(Stored items)
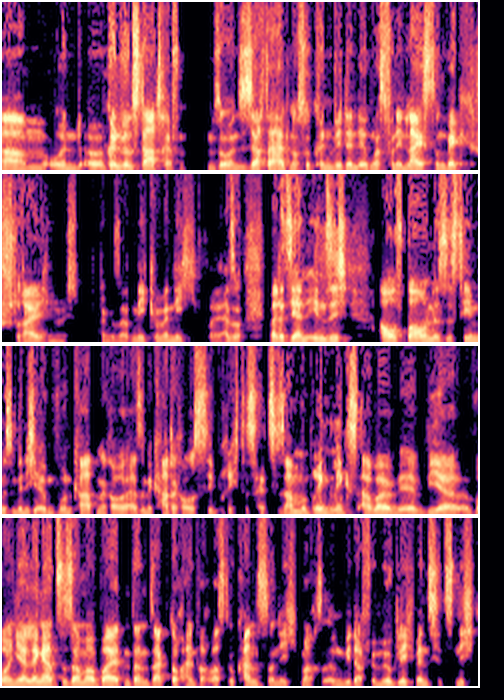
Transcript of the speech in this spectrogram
Ähm, und äh, können wir uns da treffen? Und so. Und sie sagte halt noch so, können wir denn irgendwas von den Leistungen wegstreichen? Und ich habe dann gesagt, nee, können wir nicht. Weil, also, weil das ja ein in sich aufbauendes System ist und wenn ich irgendwo eine Karte, also eine Karte rausziehe, bricht das halt zusammen und bringt ja. nichts. Aber wir, wir, wollen ja länger zusammenarbeiten, dann sag doch einfach, was du kannst und ich mache es irgendwie dafür möglich, wenn es jetzt nicht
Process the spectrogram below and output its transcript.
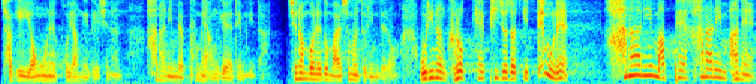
자기 영혼의 고향이 되시는 하나님의 품에 안겨야 됩니다. 지난번에도 말씀을 드린 대로 우리는 그렇게 빚어졌기 때문에 하나님 앞에 하나님 안에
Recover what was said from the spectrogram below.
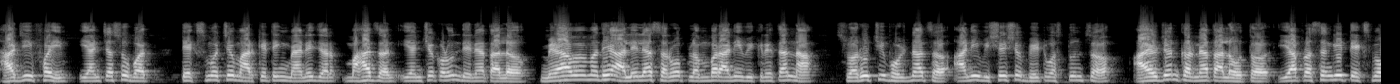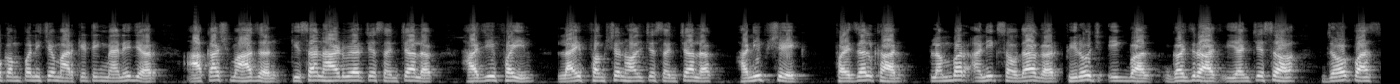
हाजी फईम यांच्यासोबत टेक्स्मोचे मार्केटिंग मॅनेजर महाजन यांच्याकडून देण्यात आलं. मेळाव्यामध्ये आलेल्या सर्व प्लंबर आणि विक्रेत्यांना स्वरूची भोजनाचं आणि विशेष भेटवस्तूंचं आयोजन करण्यात आलं होतं. या प्रसंगी टेक्स्मो कंपनीचे मार्केटिंग मॅनेजर आकाश महाजन किसान हार्डवेअरचे संचालक हाजी फईम लाईफ फंक्शन हॉलचे संचालक हनीफ शेख फैजल खान प्लंबर अनिक सौदागर फिरोज इक्बाल गजराज यांचेसह जवळपास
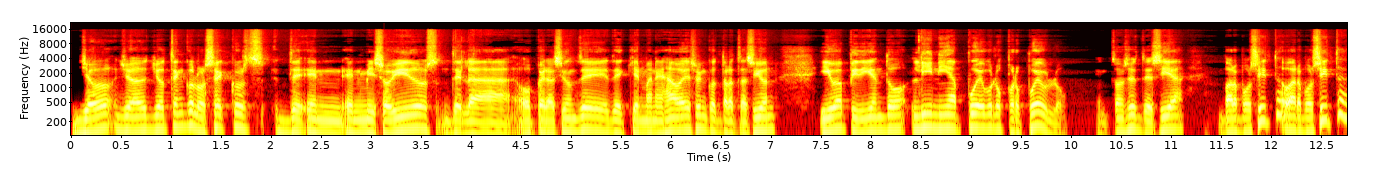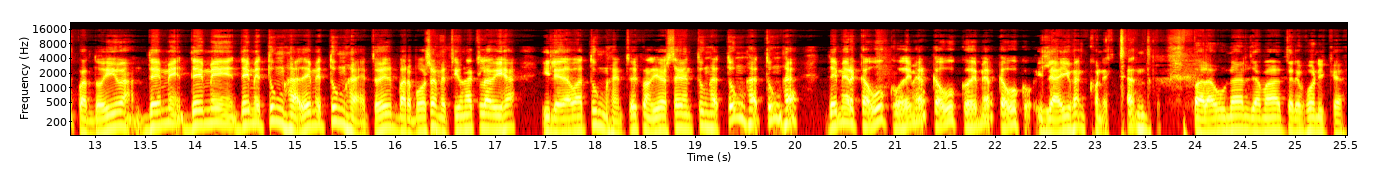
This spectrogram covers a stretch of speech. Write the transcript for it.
Yo, yo, yo tengo los ecos de, en, en, mis oídos de la operación de, de quien manejaba eso en contratación. Iba pidiendo línea pueblo por pueblo. Entonces decía, Barbosita, Barbosita, cuando iba, deme, deme, deme Tunja, deme Tunja. Entonces Barbosa metía una clavija y le daba Tunja. Entonces cuando ya estaba en Tunja, Tunja, Tunja, deme Arcabuco, deme Arcabuco, deme Arcabuco. Y la iban conectando para una llamada telefónica.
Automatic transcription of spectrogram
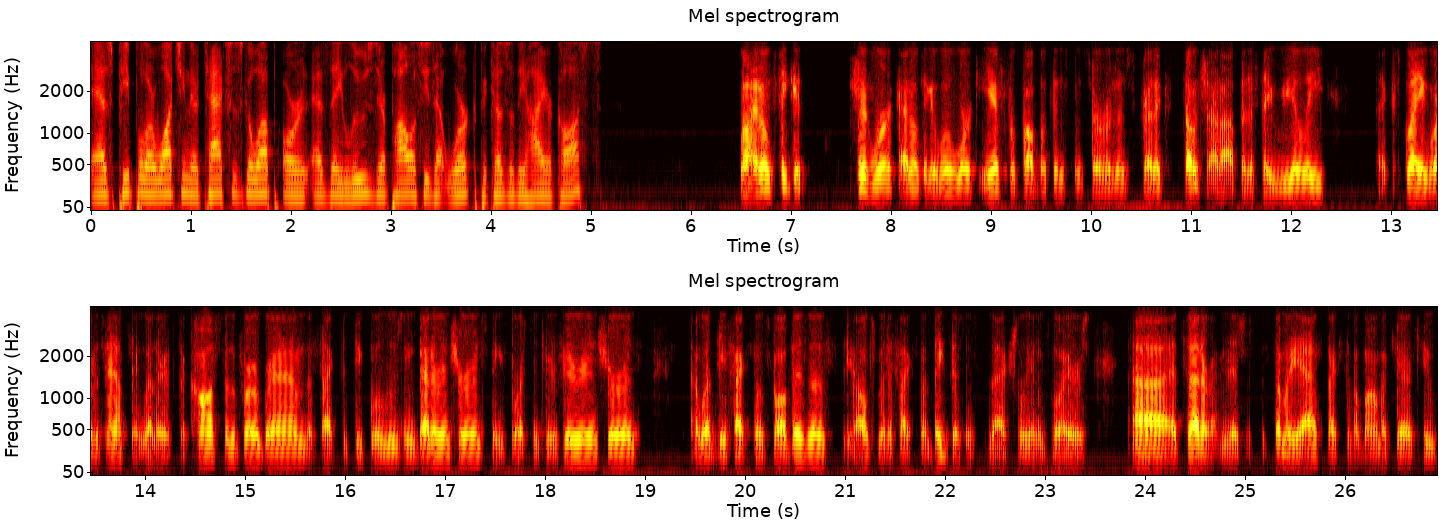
as people are watching their taxes go up or as they lose their policies at work because of the higher costs? Well, I don't think it should work. I don't think it will work if Republicans, conservatives, critics don't shut up, and if they really explain what is happening, whether it's the cost of the program, the fact that people are losing better insurance, being forced into inferior insurance, uh, what the effects on small business, the ultimate effects on big businesses, actually, and employers, uh, et cetera. I mean, there's just so many aspects of Obamacare to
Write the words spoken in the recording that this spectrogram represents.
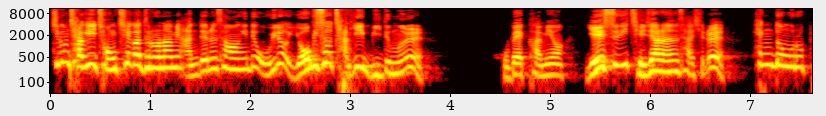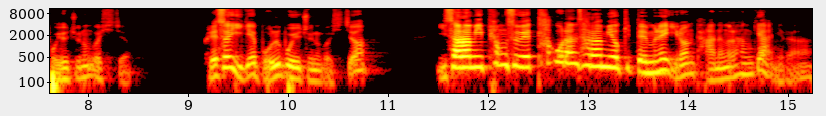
지금 자기 정체가 드러나면 안 되는 상황인데 오히려 여기서 자기 믿음을 고백하며 예수의 제자라는 사실을 행동으로 보여주는 것이죠. 그래서 이게 뭘 보여주는 것이죠? 이 사람이 평소에 탁월한 사람이었기 때문에 이런 반응을 한 게 아니라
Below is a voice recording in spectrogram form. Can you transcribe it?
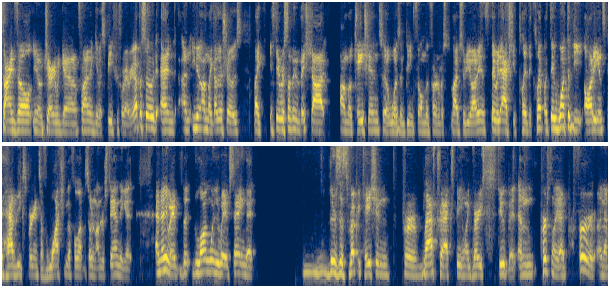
Seinfeld, you know, Jerry would get out in front and give a speech before every episode, and and even on like other shows, like if there was something that they shot on location, so it wasn't being filmed in front of a live studio audience. They would actually play the clip. Like they wanted the audience to have the experience of watching the full episode and understanding it. And anyway, the long-winded way of saying that there's this reputation for laugh tracks being like very stupid. And personally, I prefer an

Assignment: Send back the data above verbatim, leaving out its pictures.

Answer for the task:
Transcript of the speech in this spectrogram
Ähm, und äh, können wir uns da treffen? Und so. Und sie sagte halt noch so, können wir denn irgendwas von den Leistungen wegstreichen? Und ich habe dann gesagt, nee, können wir nicht. Weil, also, weil das ja ein in sich aufbauendes System ist und wenn ich irgendwo eine Karte, also eine Karte rausziehe, bricht das halt zusammen und bringt ja. nichts. Aber wir, wir, wollen ja länger zusammenarbeiten, dann sag doch einfach, was du kannst und ich mache es irgendwie dafür möglich, wenn es jetzt nicht
Process the spectrogram below and output its transcript.
자기 영혼의 고향이 되시는 하나님의 품에 안겨야 됩니다. 지난번에도 말씀을 드린 대로 우리는 그렇게 빚어졌기 때문에 하나님 앞에 하나님 안에
Recover what was said from the spectrogram below.
हाजी फईम यांच्यासोबत टेक्स्मोचे मार्केटिंग मॅनेजर महाजन यांच्याकडून देण्यात आलं. मेळाव्यामध्ये आलेल्या सर्व प्लंबर आणि विक्रेत्यांना स्वरूची भोजनाचं आणि विशेष भेटवस्तूंचं आयोजन करण्यात आलं होतं. या प्रसंगी टेक्स्मो कंपनीचे मार्केटिंग मॅनेजर आकाश महाजन किसान हार्डवेअरचे संचालक हाजी फईम लाईफ फंक्शन हॉलचे संचालक हनीफ शेख फैजल खान प्लंबर अनिक सौदागर फिरोज इक्बाल गजराज यांचेसह जवळपास
This spectrogram covers a stretch of speech. Write the transcript for it.
Yo, yo, yo tengo los ecos de, en, en, mis oídos de la operación de, de quien manejaba eso en contratación. Iba pidiendo línea pueblo por pueblo. Entonces decía, Barbosita, Barbosita, cuando iba, deme, deme, deme Tunja, deme Tunja. Entonces Barbosa metía una clavija y le daba Tunja. Entonces cuando ya estaba en Tunja, Tunja, Tunja, deme Arcabuco, deme Arcabuco, deme Arcabuco. Y la iban conectando para una llamada telefónica.
Automatic transcription of spectrogram
as people are watching their taxes go up or as they lose their policies at work because of the higher costs? Well, I don't think it should work. I don't think it will work if Republicans, conservatives, critics don't shut up, and if they really explain what is happening, whether it's the cost of the program, the fact that people are losing better insurance, being forced into inferior insurance, uh, what the effects on small business, the ultimate effects on big businesses, actually, and employers, uh, et cetera. I mean, there's just so many aspects of Obamacare to
Write the words spoken in the recording that this spectrogram represents.
지금 자기 정체가 드러나면 안 되는 상황인데 오히려 여기서 자기 믿음을 고백하며 예수의 제자라는 사실을 행동으로 보여주는 것이죠. 그래서 이게 뭘 보여주는 것이죠? 이 사람이 평소에 탁월한 사람이었기 때문에 이런 반응을 한 게 아니라
Below is a voice recording in spectrogram form. Can you transcribe it?
Seinfeld, you know, Jerry would get out in front and give a speech before every episode, and and even on like other shows, like if there was something that they shot on location, so it wasn't being filmed in front of a live studio audience. They would actually play the clip. Like they wanted the audience to have the experience of watching the full episode and understanding it. And anyway, the long-winded way of saying that there's this reputation for laugh tracks being like very stupid. And personally, I prefer an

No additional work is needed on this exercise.